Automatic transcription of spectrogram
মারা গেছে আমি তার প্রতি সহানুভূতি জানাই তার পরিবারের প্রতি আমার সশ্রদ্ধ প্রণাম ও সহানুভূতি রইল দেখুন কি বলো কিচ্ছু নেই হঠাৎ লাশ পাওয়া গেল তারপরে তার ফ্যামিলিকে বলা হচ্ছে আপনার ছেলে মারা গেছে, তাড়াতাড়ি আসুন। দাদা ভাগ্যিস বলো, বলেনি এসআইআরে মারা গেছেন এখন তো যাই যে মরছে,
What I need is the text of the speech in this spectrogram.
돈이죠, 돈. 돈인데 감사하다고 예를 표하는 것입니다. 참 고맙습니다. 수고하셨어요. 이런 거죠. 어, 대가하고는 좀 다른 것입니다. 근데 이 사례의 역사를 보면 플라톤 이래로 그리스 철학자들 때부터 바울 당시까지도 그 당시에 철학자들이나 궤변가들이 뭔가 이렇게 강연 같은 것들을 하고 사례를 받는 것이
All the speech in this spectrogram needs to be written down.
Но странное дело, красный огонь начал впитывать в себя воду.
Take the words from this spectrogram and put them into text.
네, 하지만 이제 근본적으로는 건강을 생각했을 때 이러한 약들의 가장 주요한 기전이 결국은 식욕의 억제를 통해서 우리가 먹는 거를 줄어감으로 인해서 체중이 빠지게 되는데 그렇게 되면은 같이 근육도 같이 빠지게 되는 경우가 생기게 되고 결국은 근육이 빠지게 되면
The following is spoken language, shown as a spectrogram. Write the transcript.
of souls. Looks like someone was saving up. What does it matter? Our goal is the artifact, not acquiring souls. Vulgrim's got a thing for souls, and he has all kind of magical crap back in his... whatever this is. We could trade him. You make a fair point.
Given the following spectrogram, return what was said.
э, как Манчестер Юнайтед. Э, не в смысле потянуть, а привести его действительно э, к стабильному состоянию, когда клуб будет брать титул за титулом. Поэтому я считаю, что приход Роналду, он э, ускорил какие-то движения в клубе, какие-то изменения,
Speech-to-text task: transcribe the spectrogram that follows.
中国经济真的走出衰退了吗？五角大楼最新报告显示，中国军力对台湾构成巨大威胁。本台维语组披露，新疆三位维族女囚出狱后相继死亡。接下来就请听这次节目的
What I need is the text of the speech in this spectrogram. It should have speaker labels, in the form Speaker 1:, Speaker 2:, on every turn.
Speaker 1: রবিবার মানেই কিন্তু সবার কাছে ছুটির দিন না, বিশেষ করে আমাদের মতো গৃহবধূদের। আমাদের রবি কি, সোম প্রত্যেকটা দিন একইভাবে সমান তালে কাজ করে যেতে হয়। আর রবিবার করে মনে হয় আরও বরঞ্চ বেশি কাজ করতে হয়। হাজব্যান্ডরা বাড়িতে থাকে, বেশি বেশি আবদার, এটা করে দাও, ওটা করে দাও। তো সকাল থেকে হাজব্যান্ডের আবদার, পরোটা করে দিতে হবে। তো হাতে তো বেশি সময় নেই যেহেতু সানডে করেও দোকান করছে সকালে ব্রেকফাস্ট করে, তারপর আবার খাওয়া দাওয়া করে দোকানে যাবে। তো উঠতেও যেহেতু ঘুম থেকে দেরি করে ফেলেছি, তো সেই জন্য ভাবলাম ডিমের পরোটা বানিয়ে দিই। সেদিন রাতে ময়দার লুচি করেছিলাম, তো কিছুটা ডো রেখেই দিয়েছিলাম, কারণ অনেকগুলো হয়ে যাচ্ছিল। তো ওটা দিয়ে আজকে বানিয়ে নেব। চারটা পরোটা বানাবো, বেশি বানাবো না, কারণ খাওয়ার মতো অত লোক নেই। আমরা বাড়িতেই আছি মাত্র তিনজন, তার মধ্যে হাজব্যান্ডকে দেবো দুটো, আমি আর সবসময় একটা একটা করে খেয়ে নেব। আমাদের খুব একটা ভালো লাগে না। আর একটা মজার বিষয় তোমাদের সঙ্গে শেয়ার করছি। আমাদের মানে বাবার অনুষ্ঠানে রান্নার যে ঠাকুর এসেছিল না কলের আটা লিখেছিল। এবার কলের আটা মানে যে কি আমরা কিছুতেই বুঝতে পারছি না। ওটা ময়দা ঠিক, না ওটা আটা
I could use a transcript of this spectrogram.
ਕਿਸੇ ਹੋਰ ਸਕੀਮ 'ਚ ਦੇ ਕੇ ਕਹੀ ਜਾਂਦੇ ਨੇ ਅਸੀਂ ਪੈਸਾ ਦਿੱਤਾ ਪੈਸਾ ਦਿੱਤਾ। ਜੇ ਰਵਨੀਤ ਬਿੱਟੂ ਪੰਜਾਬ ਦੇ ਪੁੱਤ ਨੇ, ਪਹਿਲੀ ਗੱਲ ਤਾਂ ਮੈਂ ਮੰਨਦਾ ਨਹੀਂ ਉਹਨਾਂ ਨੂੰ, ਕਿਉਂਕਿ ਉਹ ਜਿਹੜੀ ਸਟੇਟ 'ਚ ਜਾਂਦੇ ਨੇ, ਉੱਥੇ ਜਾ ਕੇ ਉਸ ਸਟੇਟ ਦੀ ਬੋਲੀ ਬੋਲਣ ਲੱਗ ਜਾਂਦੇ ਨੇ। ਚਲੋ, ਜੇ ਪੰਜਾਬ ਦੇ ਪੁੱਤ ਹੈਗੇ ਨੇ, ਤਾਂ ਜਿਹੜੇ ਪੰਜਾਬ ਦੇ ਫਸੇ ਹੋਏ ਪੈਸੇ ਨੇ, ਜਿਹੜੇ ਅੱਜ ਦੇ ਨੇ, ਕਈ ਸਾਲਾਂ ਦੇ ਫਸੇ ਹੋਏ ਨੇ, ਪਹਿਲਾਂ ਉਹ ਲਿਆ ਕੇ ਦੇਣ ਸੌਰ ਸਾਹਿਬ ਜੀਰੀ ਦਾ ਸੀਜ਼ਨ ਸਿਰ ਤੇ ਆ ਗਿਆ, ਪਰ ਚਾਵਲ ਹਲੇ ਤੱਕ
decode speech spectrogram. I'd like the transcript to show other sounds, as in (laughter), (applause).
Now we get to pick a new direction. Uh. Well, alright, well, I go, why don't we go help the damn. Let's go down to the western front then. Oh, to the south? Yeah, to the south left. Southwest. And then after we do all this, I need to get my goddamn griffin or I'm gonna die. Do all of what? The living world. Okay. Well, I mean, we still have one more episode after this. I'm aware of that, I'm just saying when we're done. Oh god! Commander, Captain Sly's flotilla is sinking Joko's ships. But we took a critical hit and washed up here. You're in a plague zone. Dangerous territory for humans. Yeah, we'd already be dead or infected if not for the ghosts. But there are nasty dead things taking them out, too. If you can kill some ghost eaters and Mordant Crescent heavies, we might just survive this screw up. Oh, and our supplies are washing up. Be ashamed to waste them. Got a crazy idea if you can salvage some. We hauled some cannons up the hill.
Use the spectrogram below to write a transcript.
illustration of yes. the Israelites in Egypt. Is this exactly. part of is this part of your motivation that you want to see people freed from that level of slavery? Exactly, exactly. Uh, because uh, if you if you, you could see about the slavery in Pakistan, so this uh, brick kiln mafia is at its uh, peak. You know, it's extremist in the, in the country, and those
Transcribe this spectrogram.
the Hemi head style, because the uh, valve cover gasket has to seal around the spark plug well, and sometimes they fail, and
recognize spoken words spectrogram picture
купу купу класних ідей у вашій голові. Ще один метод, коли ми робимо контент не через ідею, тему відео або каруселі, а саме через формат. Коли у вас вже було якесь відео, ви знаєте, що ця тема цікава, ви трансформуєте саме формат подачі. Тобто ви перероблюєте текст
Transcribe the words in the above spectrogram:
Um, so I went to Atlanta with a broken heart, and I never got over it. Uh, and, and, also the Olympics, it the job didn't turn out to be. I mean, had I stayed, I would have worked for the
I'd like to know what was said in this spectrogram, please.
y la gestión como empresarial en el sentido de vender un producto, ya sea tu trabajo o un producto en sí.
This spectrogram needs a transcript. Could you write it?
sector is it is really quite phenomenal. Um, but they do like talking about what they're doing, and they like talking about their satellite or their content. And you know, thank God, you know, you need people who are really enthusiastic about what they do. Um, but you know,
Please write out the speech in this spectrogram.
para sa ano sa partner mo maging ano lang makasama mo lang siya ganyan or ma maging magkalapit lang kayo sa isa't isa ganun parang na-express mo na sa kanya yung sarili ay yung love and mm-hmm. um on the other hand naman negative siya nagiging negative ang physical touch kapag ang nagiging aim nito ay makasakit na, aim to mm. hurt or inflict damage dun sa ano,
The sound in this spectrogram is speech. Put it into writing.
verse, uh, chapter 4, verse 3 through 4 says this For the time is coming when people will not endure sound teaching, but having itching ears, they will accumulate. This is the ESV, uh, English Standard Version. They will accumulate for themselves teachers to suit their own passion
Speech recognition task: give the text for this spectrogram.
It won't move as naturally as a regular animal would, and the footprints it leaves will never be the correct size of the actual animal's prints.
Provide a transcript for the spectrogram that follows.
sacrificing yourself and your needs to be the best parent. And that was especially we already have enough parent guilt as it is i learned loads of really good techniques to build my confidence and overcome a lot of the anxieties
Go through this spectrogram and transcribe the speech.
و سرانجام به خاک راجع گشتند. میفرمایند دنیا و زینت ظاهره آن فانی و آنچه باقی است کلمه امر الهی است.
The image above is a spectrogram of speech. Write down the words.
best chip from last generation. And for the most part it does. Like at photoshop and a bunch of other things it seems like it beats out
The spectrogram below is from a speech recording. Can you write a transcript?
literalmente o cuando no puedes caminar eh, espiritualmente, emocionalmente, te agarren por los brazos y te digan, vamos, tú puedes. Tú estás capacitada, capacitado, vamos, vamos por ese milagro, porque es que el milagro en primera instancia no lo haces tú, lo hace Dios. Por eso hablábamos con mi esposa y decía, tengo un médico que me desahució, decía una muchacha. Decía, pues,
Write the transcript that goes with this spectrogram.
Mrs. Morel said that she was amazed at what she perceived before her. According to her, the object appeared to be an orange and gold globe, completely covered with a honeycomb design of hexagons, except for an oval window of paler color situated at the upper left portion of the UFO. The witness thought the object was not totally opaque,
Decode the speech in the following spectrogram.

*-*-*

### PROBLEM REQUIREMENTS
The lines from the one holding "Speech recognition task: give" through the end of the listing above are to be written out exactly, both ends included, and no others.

### WRITTEN SOLUTION
Speech recognition task: give the text for this spectrogram.
It won't move as naturally as a regular animal would, and the footprints it leaves will never be the correct size of the actual animal's prints.
Provide a transcript for the spectrogram that follows.
sacrificing yourself and your needs to be the best parent. And that was especially we already have enough parent guilt as it is i learned loads of really good techniques to build my confidence and overcome a lot of the anxieties
Go through this spectrogram and transcribe the speech.
و سرانجام به خاک راجع گشتند. میفرمایند دنیا و زینت ظاهره آن فانی و آنچه باقی است کلمه امر الهی است.
The image above is a spectrogram of speech. Write down the words.
best chip from last generation. And for the most part it does. Like at photoshop and a bunch of other things it seems like it beats out
The spectrogram below is from a speech recording. Can you write a transcript?
literalmente o cuando no puedes caminar eh, espiritualmente, emocionalmente, te agarren por los brazos y te digan, vamos, tú puedes. Tú estás capacitada, capacitado, vamos, vamos por ese milagro, porque es que el milagro en primera instancia no lo haces tú, lo hace Dios. Por eso hablábamos con mi esposa y decía, tengo un médico que me desahució, decía una muchacha. Decía, pues,
Write the transcript that goes with this spectrogram.
Mrs. Morel said that she was amazed at what she perceived before her. According to her, the object appeared to be an orange and gold globe, completely covered with a honeycomb design of hexagons, except for an oval window of paler color situated at the upper left portion of the UFO. The witness thought the object was not totally opaque,
Decode the speech in the following spectrogram.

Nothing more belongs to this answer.